There's nothing more frustrating to me, and nothing more mind-blowing to me, than going and playing in so many places, anywhere in the world...
Especially the kind of music we do. It's like a lot of it is all about having that clarity...

Yeah, clarity and low-end pressure and all of that stuff. It's astounding to me to arrive to play in places that have, like, public address, two little speakers and a guitar amp for the bass. It's like, what do you expect here? Of course it sounds like shit.
So is it mainly in Europe you're playing out at the moment?

Yeah, for the most part.
I think you played out in the States with 2562 though, I think?

In Canada, recently we played for the Olympics, actually [laughs].
Oh, is that what it was?

It was me, Martyn, and Dave [Huismans, a.k.a. 2562], and it was really quite funny.
Yeah, that must've been.

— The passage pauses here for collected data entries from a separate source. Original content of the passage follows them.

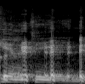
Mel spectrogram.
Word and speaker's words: guillotine: I'm going to play some sounds of the guillotine. – Yeah. – Guillotine rhymes with gelatine, but you don't want it wobbly.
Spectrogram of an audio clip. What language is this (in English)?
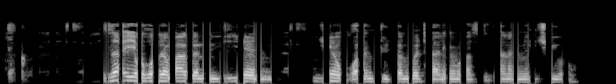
Hausa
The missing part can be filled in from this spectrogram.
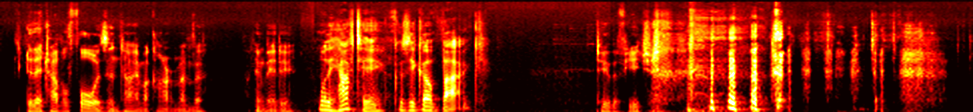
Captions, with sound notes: Do they travel forwards in time. I can't remember, I think they do. - Well, they have to because he got back - to the future. (laughs)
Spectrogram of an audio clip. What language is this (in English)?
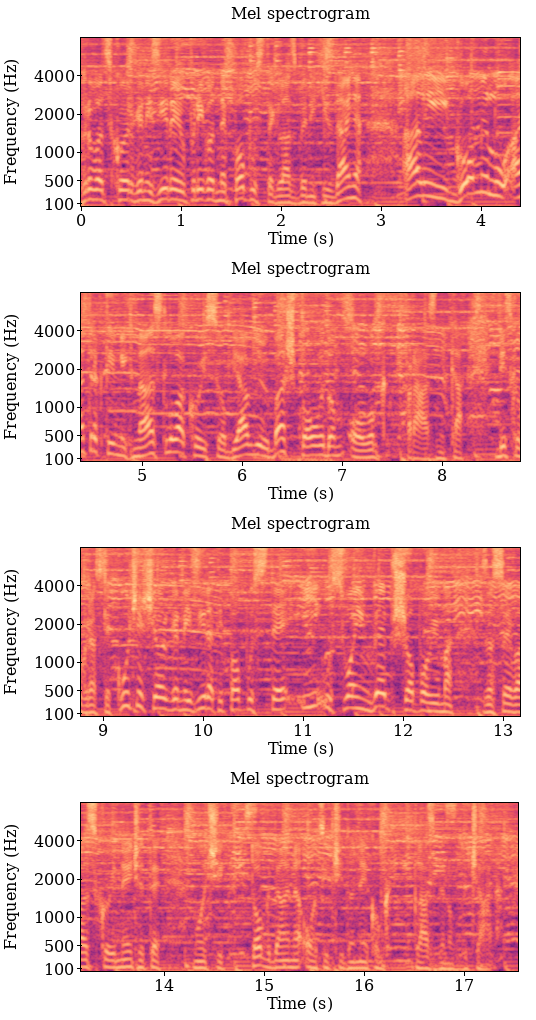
Croatian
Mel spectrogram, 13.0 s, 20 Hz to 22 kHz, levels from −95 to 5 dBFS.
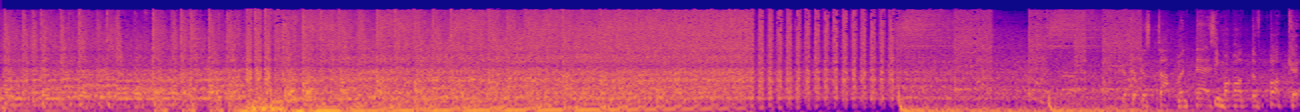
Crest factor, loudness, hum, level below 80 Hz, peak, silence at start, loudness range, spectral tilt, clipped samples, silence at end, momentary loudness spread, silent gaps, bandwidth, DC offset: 18 dB; -21 LUFS; none; -28 dBFS; -4 dBFS; 0 s; 7 LU; -3 dB/octave; under 0.1%; 0 s; 9 LU; none; 17 kHz; under 0.1%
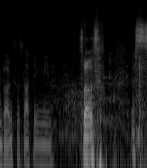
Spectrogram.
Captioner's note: audience members "awwwwws" and laughters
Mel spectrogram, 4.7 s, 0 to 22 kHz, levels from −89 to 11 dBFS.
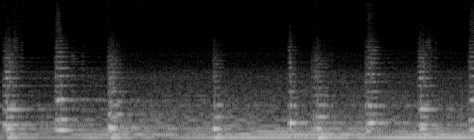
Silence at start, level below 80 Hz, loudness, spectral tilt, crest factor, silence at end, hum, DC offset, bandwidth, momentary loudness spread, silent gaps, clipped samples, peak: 0 s; -30 dBFS; -24 LUFS; -10 dB/octave; 16 dB; 0 s; none; under 0.1%; 5.2 kHz; 9 LU; none; under 0.1%; -6 dBFS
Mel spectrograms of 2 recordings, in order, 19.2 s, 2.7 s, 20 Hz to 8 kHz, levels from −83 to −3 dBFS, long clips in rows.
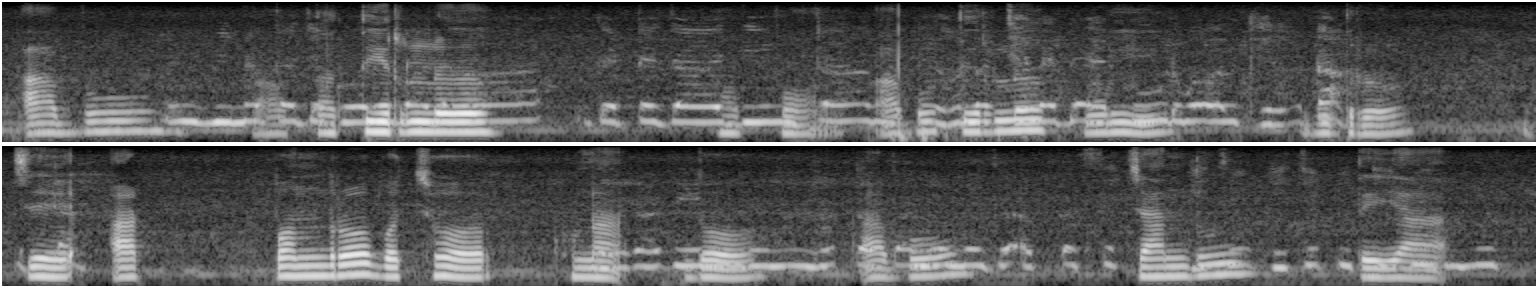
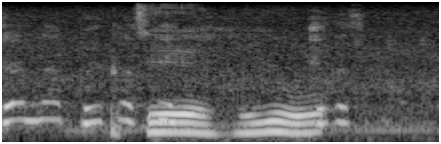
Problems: constant background noise, background conversations at intervals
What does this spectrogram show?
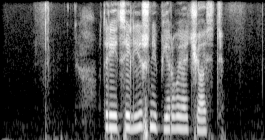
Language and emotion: Russian, neutral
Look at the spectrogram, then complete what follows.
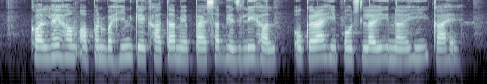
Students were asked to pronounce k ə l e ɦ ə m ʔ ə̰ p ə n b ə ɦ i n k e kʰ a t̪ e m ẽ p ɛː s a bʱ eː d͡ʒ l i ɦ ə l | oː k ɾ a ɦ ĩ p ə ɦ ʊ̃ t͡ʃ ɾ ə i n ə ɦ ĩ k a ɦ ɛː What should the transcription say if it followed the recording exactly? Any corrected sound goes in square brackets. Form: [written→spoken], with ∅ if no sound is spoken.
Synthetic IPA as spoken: k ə l e ɦ ə m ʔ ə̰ p ə n b ə ɦ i n k e kʰ a t̪ [e→a] m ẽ p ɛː s a bʱ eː d͡ʒ l i ɦ ə l | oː k ɾ a ɦ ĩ p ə ɦ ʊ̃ t͡ʃ [ɾ→l] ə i n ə ɦ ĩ k a ɦ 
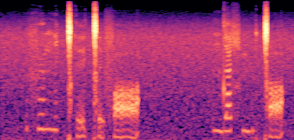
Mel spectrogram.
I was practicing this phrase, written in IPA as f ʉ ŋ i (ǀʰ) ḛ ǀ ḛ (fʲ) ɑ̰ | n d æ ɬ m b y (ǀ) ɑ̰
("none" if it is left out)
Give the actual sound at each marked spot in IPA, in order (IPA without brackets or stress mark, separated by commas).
ǀʰ, f, ǀ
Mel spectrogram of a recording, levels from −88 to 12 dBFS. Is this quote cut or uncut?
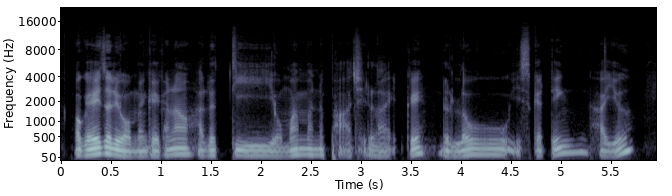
cut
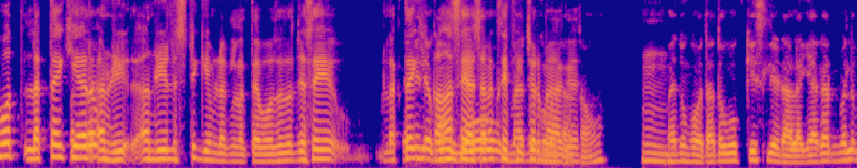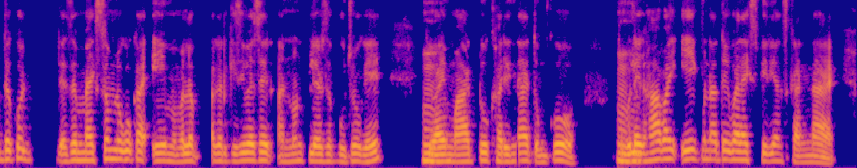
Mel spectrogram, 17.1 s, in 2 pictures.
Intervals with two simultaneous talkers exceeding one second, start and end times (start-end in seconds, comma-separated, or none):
4.0-5.8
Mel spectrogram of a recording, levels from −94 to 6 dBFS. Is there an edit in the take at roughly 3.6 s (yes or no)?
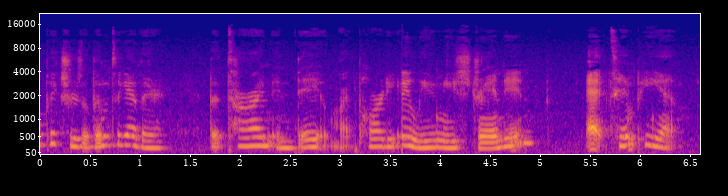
yes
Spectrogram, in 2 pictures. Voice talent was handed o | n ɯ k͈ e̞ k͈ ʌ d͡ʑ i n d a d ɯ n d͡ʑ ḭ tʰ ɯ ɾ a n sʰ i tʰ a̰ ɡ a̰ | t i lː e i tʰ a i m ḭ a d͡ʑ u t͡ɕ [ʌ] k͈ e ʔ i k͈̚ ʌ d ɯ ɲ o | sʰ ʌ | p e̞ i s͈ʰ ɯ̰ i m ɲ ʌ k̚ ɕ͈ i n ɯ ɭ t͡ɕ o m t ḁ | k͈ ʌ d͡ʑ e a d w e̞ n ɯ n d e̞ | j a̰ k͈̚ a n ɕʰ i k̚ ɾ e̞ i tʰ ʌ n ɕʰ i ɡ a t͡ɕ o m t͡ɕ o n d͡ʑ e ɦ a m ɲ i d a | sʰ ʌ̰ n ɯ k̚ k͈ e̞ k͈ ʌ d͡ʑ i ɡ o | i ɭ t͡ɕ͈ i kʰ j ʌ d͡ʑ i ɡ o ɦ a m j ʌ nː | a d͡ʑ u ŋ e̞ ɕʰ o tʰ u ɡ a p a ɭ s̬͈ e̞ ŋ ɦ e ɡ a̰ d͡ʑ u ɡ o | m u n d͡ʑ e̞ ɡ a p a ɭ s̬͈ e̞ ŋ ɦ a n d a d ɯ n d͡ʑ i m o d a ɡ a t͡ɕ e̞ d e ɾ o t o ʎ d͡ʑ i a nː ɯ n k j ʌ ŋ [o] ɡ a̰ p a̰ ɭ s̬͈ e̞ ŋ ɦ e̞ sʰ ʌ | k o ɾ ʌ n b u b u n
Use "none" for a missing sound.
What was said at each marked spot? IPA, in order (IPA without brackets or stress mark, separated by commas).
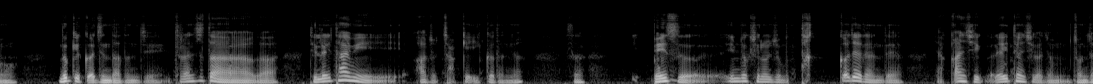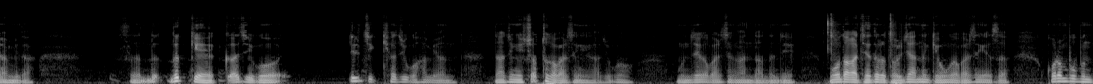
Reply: a, u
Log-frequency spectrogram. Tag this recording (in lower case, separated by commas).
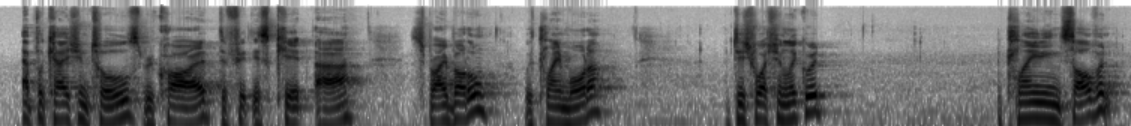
speech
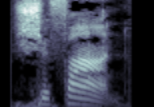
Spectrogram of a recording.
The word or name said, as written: chiffon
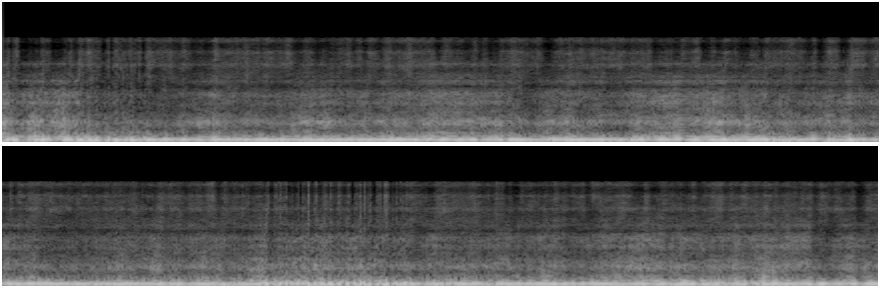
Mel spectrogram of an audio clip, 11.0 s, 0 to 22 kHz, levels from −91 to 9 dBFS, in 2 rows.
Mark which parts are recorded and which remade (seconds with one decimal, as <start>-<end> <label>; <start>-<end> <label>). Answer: 0.0-0.9 recorded; 0.9-7.1 remade; 7.1-8.0 recorded; 8.0-11.0 remade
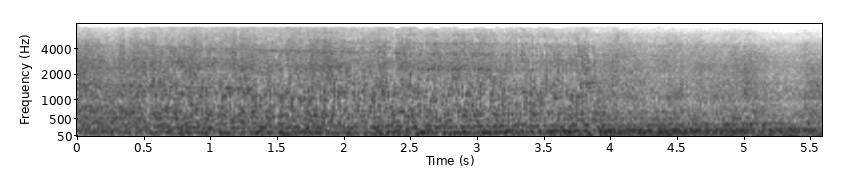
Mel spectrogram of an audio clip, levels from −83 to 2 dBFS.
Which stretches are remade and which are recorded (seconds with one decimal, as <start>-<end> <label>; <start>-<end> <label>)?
0.0-0.5 recorded; 0.5-3.9 remade; 3.9-5.6 recorded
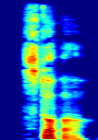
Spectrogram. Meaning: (noun) 1. Someone or something that stops something 2. A type of knot at the end of a rope, to prevent it from unravelling 3. A bung or cork 4. Goalkeeper
- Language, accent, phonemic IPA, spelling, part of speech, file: English, Australia, /ˈstɔp.ə/, stopper, noun / verb, En-au-stopper.ogg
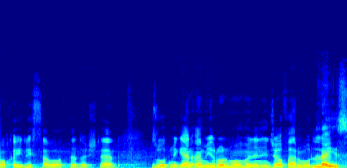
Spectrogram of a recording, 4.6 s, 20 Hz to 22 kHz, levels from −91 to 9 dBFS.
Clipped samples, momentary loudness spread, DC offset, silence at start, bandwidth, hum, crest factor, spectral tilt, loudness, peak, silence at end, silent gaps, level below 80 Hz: under 0.1%; 13 LU; under 0.1%; 0 s; 9.6 kHz; none; 18 dB; -8 dB/octave; -28 LUFS; -8 dBFS; 0 s; none; -50 dBFS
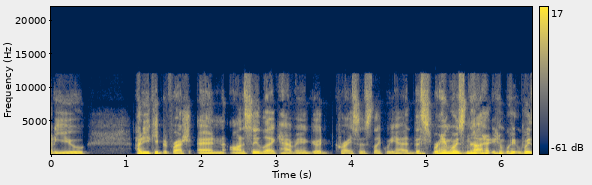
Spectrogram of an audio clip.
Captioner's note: laughs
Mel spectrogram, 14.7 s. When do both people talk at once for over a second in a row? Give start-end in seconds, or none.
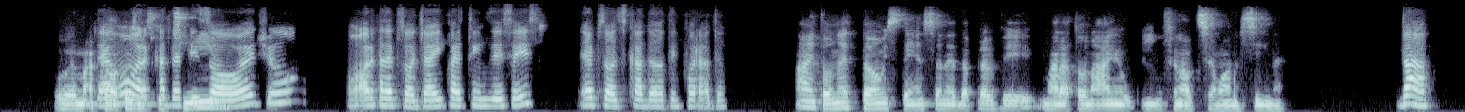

Was it some kind of like...

They had that Cultural Olympiad connected to the Olympics. There's this space, I can't remember which of the universities, but they got this space called Code Live that's this sort of big black-box room with good sound and lights and whatever. Kind of a wack party. I mean, whatever, we had a good time, but it was playing for like 45 minutes.
So was it just you three?


I can't remember who else was playing that night. There were a couple other people as well.
Did it shut down at like, two, or something?

Yeah, exactly. It was really quite ridiculous.
That's the other thing about Berlin. Your sense of time, in terms of clubs, is totally warped. You don't assume everything is gonna go 'til, like, nine in the morning.

Yeah, completely. The whole thing is just shifted, where prime time is like when you're playing at six in the morning.
Yeah, and you play anywhere else when you're on at six and there's no one there.

Completely. So you just did a DJ mix and an album?
Basically, I've been really, really far too busy pretty much the last six months. I did the mix in September. As soon as I finished the mix, we decided that the album was going to come out in March. I'd done about like 30 percent of it, so I had to finish all of that before Christmas. It was sorta ridiculous. Between the middle of September and like the 20th of December I had, like, one day off, worked solidly for pretty much three months. Since then it's just been interviews, and, "Why did you move to Berlin?" like 50 times [laughs]. It's been good, the way people have reacted to the stuff that's come out. You can't really ask for much more, can you, when you work your ass off and people like it?

Scuba's Triangulation is out now on Hotflush.
Radio Rothko is out now on The Agriculture.